“You will never be completely at home again, because part of your heart always will be elsewhere. That is the price you pay for the richness of loving and knowing people in more than one place.”
- Miriam Adeney
What is "expat guilt"?
In short, expat guilt is rooted in the fear of being a “bad_____” (insert son, daughter, sister, friend or whatever applies).
It is normal to worry that your decision to move abroad may be perceived as selfish by those you leave behind. Concerns about how the relocation may affect individuals who are moving with you, especially kids, are another source of anxiety. When kids have trouble adjusting to their new home and school, you'll feel bad. When they cry, you'll feel bad for them since they're missing their extended family and old pals. When they struggle to adjust to the new language and culture and when things don't go as planned and you start to miss home, you'll feel bad because you'll wonder if all the anguish and upset was even worthwhile.
In addition to this, COVID restrictions during the past years created new circumstances that no one could have ever foreseen. Many spent a considerable amount of time unable to return home to their family. It seemed like there was no end in sight and "expat guilt" was at an all time high.
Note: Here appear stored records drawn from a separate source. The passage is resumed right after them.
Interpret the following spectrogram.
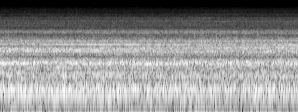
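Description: Steady running noise of the vehicle carrying the camera: a constant motor hum and whine with road noise, unchanging in pitch or level.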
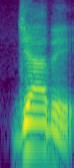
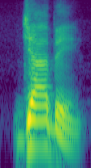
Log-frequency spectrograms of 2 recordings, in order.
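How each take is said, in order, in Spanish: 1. Se dice con acento español de Perú. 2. Se dice con acento español de Perú.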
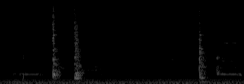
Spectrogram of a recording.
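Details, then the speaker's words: Bose 3-disc CD changer being repaired for a drive issue, just plugged in: three sharp clicks with brief motor whirs as the arms click in and out against a side switch and each drive mechanism raises and lowers, a normal start-up initialization. "what's happening is the the drive mechanism is is going up and down just to initialize each of the drives and then once it's done lights will go off and it'll be ready for me to test the CD"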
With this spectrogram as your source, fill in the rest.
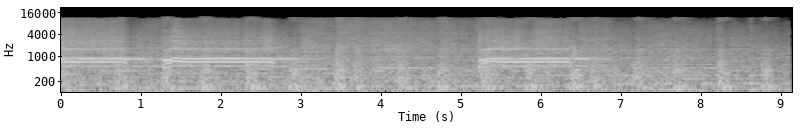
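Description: A steam locomotive in an animated railway show sounds two loud, sustained multi-tone whistle blasts over a continuous roar and hiss of running at speed during a world speed record attempt.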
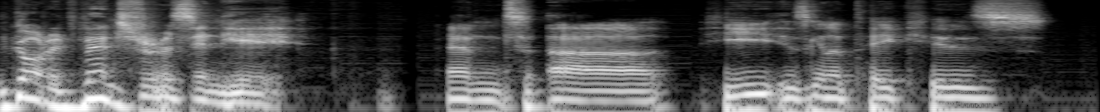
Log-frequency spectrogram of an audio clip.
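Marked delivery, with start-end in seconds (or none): 0.0-1.4 loud, shouted in-character yell. Voicing an enemy running out of the fog, yelling to others. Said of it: "he yells out".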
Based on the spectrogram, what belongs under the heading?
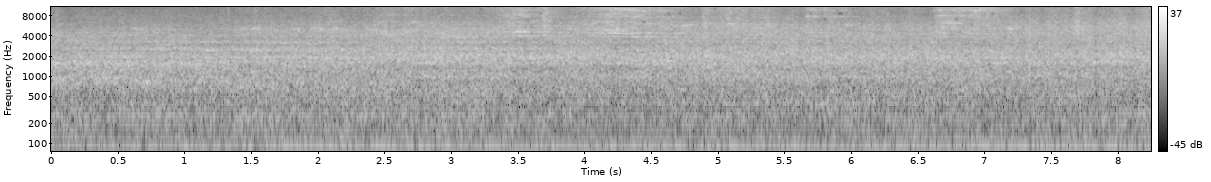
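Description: Freight train's open-top hopper cars rolling past, a loud, steady rumble of steel wheels on rail.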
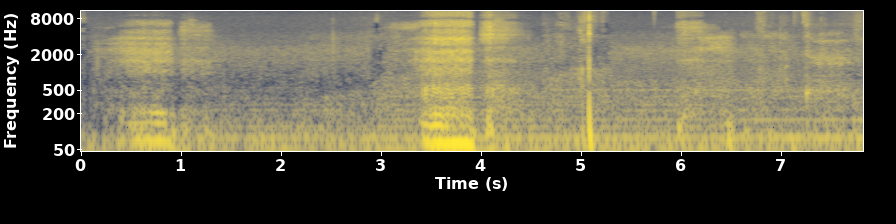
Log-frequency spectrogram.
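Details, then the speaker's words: Snoring from Greta, a female dog resting beside her owner: two low rumbling snores separated by soft breathing and faint room noise. "because laying here and and taking maloxicam every day isn't doing anything and i don't know you can probably hear greta snoring"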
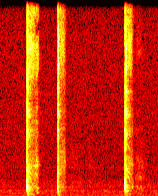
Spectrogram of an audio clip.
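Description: Three short, separate coughs in a quiet room.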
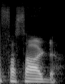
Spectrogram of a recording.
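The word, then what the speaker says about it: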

This type of guilt is attached to the idea of "should"—"I should be there doing that, rather than here doing this."
This emotion, this guilt, is a natural emotion. But it can ruin your entire experience and make you doubt the wisdom of your decisions.
If you have decided living abroad was the right choice for you, or you and your family, focus your energy on managing the aftereffect of your decision. Here are some tips to help you do that:
What changes can you make to ease your guilt?
1. Accept it
Although some people don't want you to relocate, you do, and at some point, you will undoubtedly feel guilty about it. Just include it in your guilt list! We feel guilty about our time and money management, how frequently we call home or see our loved ones, whether we are "good" sons, daughters, or parents, whether we eat the right foods, weigh the right amount...the list goes on.
Think through the pros and cons of your situation. If you’ve decided this is an amazing opportunity for you or for your close family, embrace the guilt and be reasonable about it; talk it over with your loved ones, keep a journal of the ups and downs, but don't allow it dictate how your future will pan out.
2. Work on communication to set healthy boundaries
Even though it's awkward, discussing your feelings with friends and family can be the greatest approach to reduce any guilt you might feel about moving abroad.
Sometimes your guilt will be brought on by the remarks of people you know and care about. If these relatives are criticising your choices and are not open to communication, learn to set better limits with them.
3) Stay in touch better
Set up regular Zoom catch-ups, send daily or weekly photos and updates, get them involved in the everyday decisions; strengthen the connection. Especially for parents or grandparents, seeing a child move far away comes with a feeling of being ‘cast aside’ or sadness for not seeing their grandchildren as much as they would like.
Put it in perspective and think that maybe when you DO see each other it is for a longer period of time, and you get to create a stronger connection. If you don't see them often, try to make the stays with them for longer periods so they really get to know each other.
4) Plan visiting arrangements
The expectations can be decreased by planning how and when you visit or reconnect with your loved ones because everyone knows when you'll be returning. Not that you have to completely follow the trip schedule, but at least it will show how much you care and lessens any negative remarks and the associated emotions of guilt.
5) Strengthen your family unit
If you are living abroad with your partner and children, make sure to work on strengthening your family unit.
You might be working extended hours - try to make the time you have together extra special. Have family gatherings where you discuss what everyone has done during the week, any recent events, and dream up future plans.
What’s important is that when you are with them you are really there. Don't be distracted by your phone or other devices.
6) Connect with others that live abroad
Connecting with others who have made the same decision and are experiencing the same emotions can be extremely helpful. Online communities of people from your country, or even in-person meet-ups, are all great for finding the emotional support you need.
7). Talk to someone: talking really helps
Share your emotions with others. Although it could make you uncomfortable to admit your feelings to others, remember that they have probably experienced some guilt as well. We instantly start to arrange and evaluate our feelings as soon as we express them to others. Sometimes hearing yourself say it is all you need to know that you are a kind person.
It is crucial to keep in mind that guilt can be a normal component of any significant life shift, particularly those involving overseas relocations. Concentrate on the advantages of your circumstance and the opportunities that are currently available to you. Reframing any unfavorable thoughts or emotions can be accomplished by reminding yourself of the reasons you first chose this course of action. To assist you in managing your emotions, it could also be helpful to seek counselling.